Life in a newsroom has changed in so many ways, and I'm not just talking about news content. In those days, people smoked pot out in the open, even in front of “adults”. Those that didn’t partake, usually looked the other way. Such was the way it was in the late 70s and early 80s.
I was ushered into the WCIX world of weed on my very first day at the station. Before I’d even known my way around that crazy round building, I was shown the ledge on the fourth floor, behind some of the big equipment in the engineering department. People visited that ledge at all hours of the day and night. I tended to wait until after the newscast to partake, but many people did it from the moment they arrived for their shifts. It truly was a different world then!
Another favorite spot was out on the dirt road along Biscayne Bay. Cars would park there every night after the newscast was through. It was a favorite way to unwind in those days, but there was always the fear of getting caught by the police. For a long time they turned a blind eye to our activities, but after the Luis Alvarez police shooting gave the department a black eye (and we reported it aggressively), they weren’t quite as accommodating, and we had to be a lot more careful.
Then there was the art room, on the second floor. One night in 1980, a bunch of us went there after the newscast, thinking our illustrious assistant news director had left for the night. You can imagine our trepidation when he walked into the art room, at the same time many of us were passing the pipe around. We thought we were all in big, big trouble! The boss man walked over to us, and without missing a beat, asked (to our surprise), “hey, would any of you like to buy some sinsimilla?” Whew! The “Newser” was a User! I guess that would describe so many people that I worked with. Not Bob Rossicone, though.
Rossicone, the tough associate director with a pronounced New York accent, walked in on security guard Lazaro C. and me one time after hours. Lazaro was paid to watch the building, but spent lots of his time socializing and getting high. With the smell of pot permeating the room, Lazaro was afraid Rossicone would blow the whistle and cost him his job. When asked if he was bothered by what we were doing, we were greeted by one of the funniest lines I’d ever heard. Rossicone just looked at us and said, quote…
“I don’t care if you burn the f*cking place down!”
And so it went in those days. Times changed, the station grew more competitive, and soon drug testing was the norm. Eventually I stopped smoking, and I’m sure so did most of the other Boys From Brickell.

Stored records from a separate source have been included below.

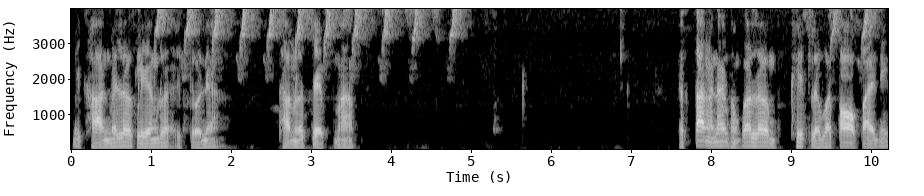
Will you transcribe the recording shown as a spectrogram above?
ไม่คานไม่เลิกเลี้ยงด้วยไอ้ตัวเนี้ยทำแล้วเจ็บมาก แล้วตั้งอันนั้นผมก็เริ่มคิดเลยว่าต่อไปนี้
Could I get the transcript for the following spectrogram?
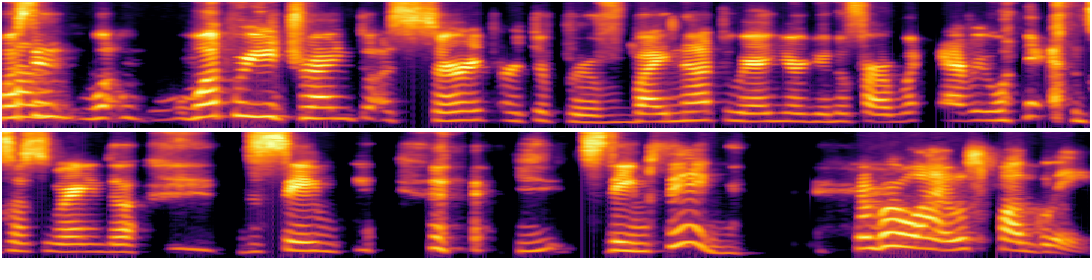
Was um, it what, what were you trying to assert or to prove by not wearing your uniform when everyone else was wearing the the same same thing? Number one, it was fugly.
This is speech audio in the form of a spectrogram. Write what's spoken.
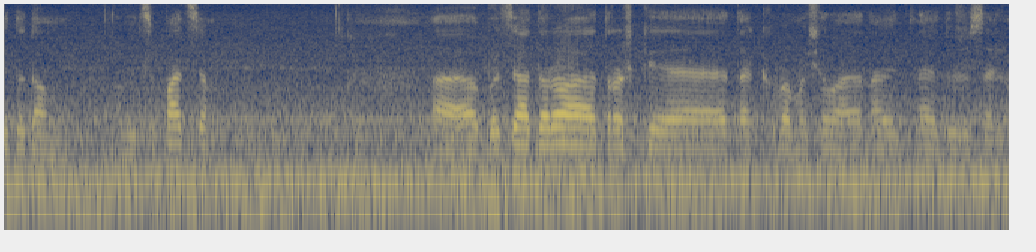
і додому. Відсипатися. А, бо ця дорога трошки е, так вимучила навіть, навіть дуже сильно.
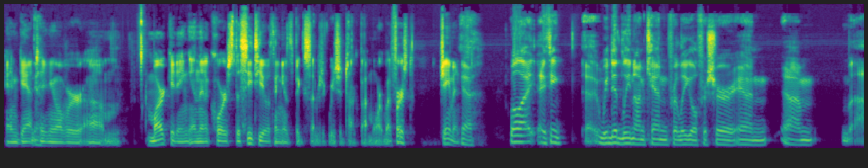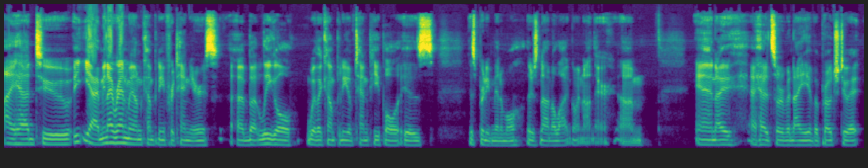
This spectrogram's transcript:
and Gant yeah. taking over um, marketing, and then of course the CTO thing is a big subject we should talk about more. But first, Jamon. Yeah. Well, I, I think uh, we did lean on Ken for legal for sure, and um, I had to, yeah, I mean, I ran my own company for 10 years, uh, but legal with a company of 10 people is, is pretty minimal. There's not a lot going on there. Um, and I, I had sort of a naive approach to it,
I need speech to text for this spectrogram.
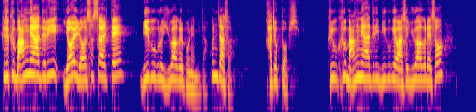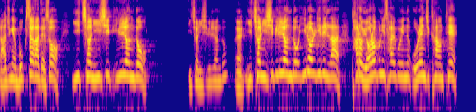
그래서 그 막내 아들이 16살 때 미국으로 유학을 보냅니다. 혼자서. 가족도 없이. 그리고 그 막내 아들이 미국에 와서 유학을 해서 나중에 목사가 돼서 2021년도 2021년도? 네, 2021년도 1월 1일 날 바로 여러분이 살고 있는 오렌지 카운티의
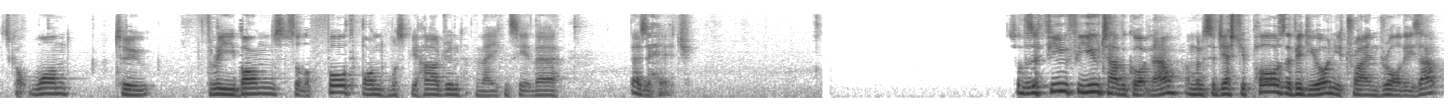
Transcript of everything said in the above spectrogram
it's got one, two, three bonds. So the fourth bond must be a hydrogen, and there you can see it there. There's a H. So there's a few for you to have a go at now. I'm going to suggest you pause the video and you try and draw these out.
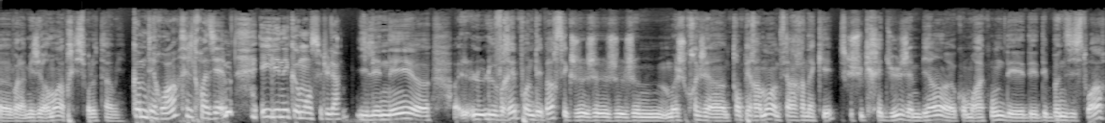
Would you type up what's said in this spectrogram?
Euh, voilà, mais j'ai vraiment appris sur le tas, oui. Comme des rois, c'est le troisième. Et il est né comment celui-là? Il est né. Euh, le, le, vrai point de départ, c'est que je, je, je, je, moi, je crois que j'ai un tempérament à me faire arnaquer parce que je suis crédule. J'aime bien qu'on me raconte des, des, des, bonnes histoires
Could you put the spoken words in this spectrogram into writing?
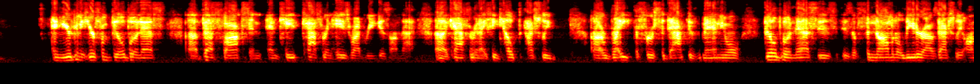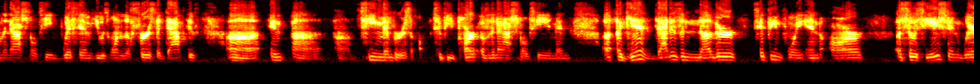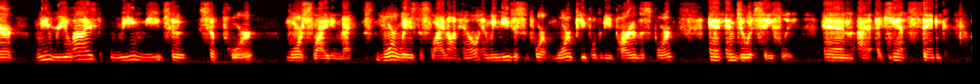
and you're going to hear from Bill Boness, uh, Beth Fox, and, and Kate, Catherine Hayes Rodriguez on that. Uh, Catherine, I think, helped actually uh, write the first adaptive manual. Bill Boness is, is a phenomenal leader. I was actually on the national team with him. He was one of the first adaptive uh, in, uh, um, team members to be part of the national team. And uh, again, that is another tipping point in our association where we realized we need to support more sliding, more ways to slide on hill, and we need to support more people to be part of the sport and, and do it safely. And I, I can't thank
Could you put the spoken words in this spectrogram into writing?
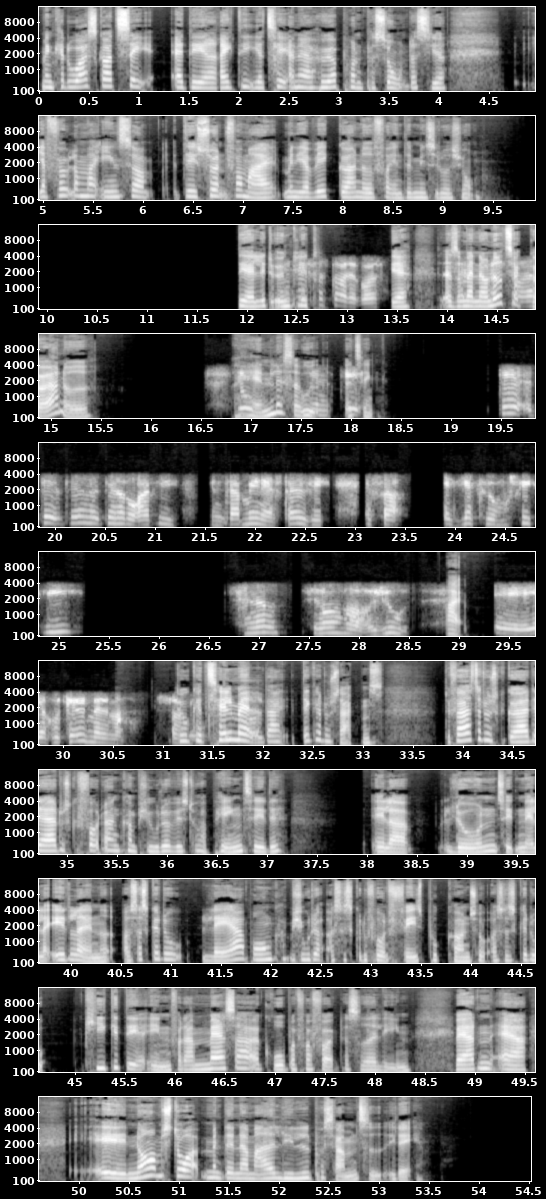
Men kan du også godt se, at det er rigtig irriterende at høre på en person, der siger, jeg føler mig ensom, det er synd for mig, men jeg vil ikke gøre noget for at ændre min situation. Det er lidt det ynkeligt. forstår jeg godt. Altså, man er jo nødt til at gøre noget. Jo, Handle sig ud men af det- ting. Det, det, det, det har du ret i. Men der mener jeg stadigvæk, altså, at jeg kan jo måske ikke lige tage ned til nogen og holde jul. Nej. Øh, jeg kunne tilmelde mig. Du kan tilmelde dig, det kan du sagtens. Det første, du skal gøre, det er, at du skal få dig en computer, hvis du har penge til det, eller låne til den, eller et eller andet. Og så skal du lære at bruge en computer, og så skal du få en Facebook-konto, og så skal du kigge derinde, for der er masser af grupper for folk, der sidder alene. Verden er enormt stor, men den er meget lille på samme tid i dag.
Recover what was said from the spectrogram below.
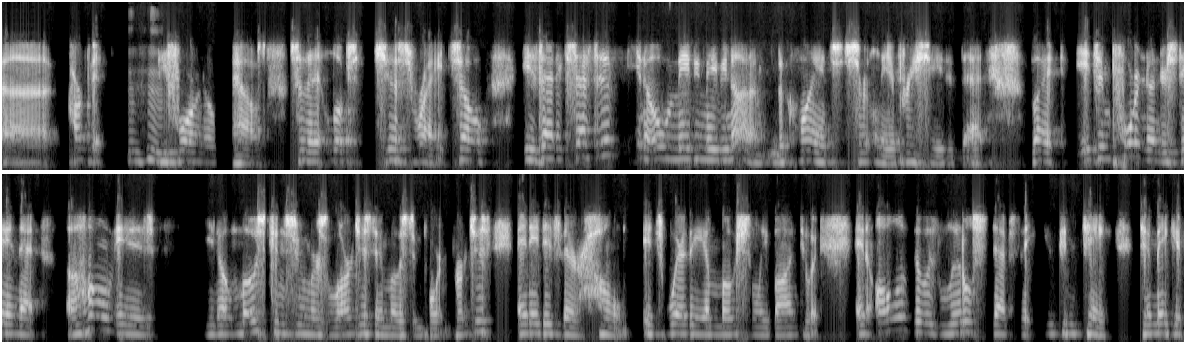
uh, carpet mm-hmm. before an open house so that it looks just right. So, is that excessive? You know, maybe, maybe not. The clients certainly appreciated that. But it's important to understand that a home is you know, most consumers' largest and most important purchase, and it is their home. It's where they emotionally bond to it. And all of those little steps that you can take to make it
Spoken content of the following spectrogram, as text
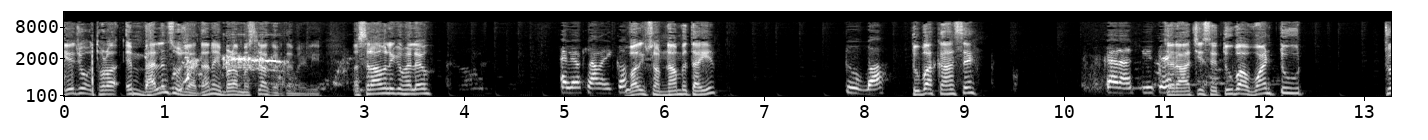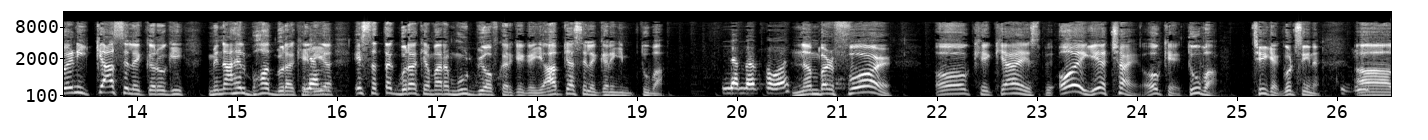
ये जो थोड़ा इम्बेलेंस हो जाता है ना ये बड़ा मसला करता है मेरे लिए। अस्सलाम वालेकुम हेलो हेलो अस्सलाम वालेकुम नाम बताइए। तूबा तूबा कहाँ से? कराची से। कराची से। तूबा वन टू ट्वेंटी क्या सिलेक्ट करोगी? मिनाहिल बहुत बुरा खेली है इस हद तक बुरा कि हमारा मूड भी ऑफ़ करके गई। आप क्या सिलेक्ट करेंगी Tuba number four number four okay क्या है इस पे? ओए ये अच्छा है। ओके तूबा ठीक है गुड सीन है। आ,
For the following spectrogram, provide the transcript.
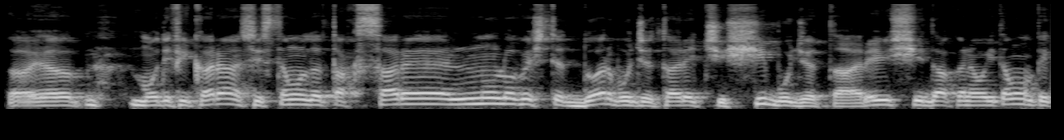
Uh, modificarea în sistemul de taxare nu lovește doar bugetarii, ci și bugetarii și dacă ne uităm un pic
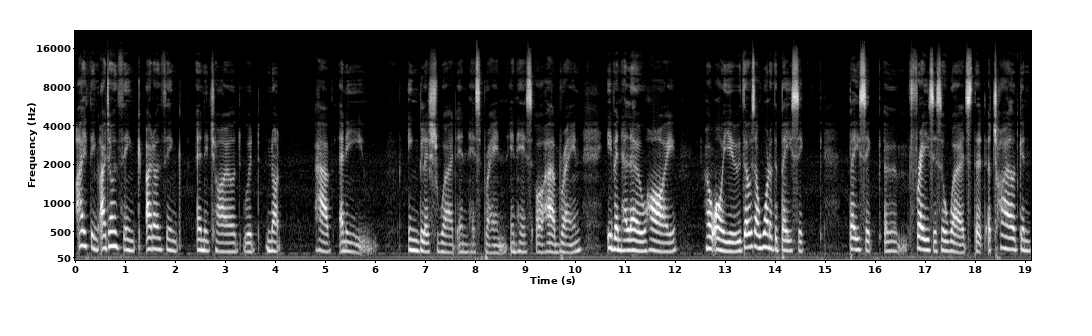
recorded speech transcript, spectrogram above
I think I don't think I don't think any child would not have any English word in his brain, in his or her brain. Even hello, hi, how are you? Those are one of the basic, basic um, phrases or words that a child can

But for quite a number of years, lighting up was a big part of my Channel 6 experience. It helped me cope with the pressure and frustrations, and being a shy person by nature, helped greatly in social situations.
And no, we never burned the place down.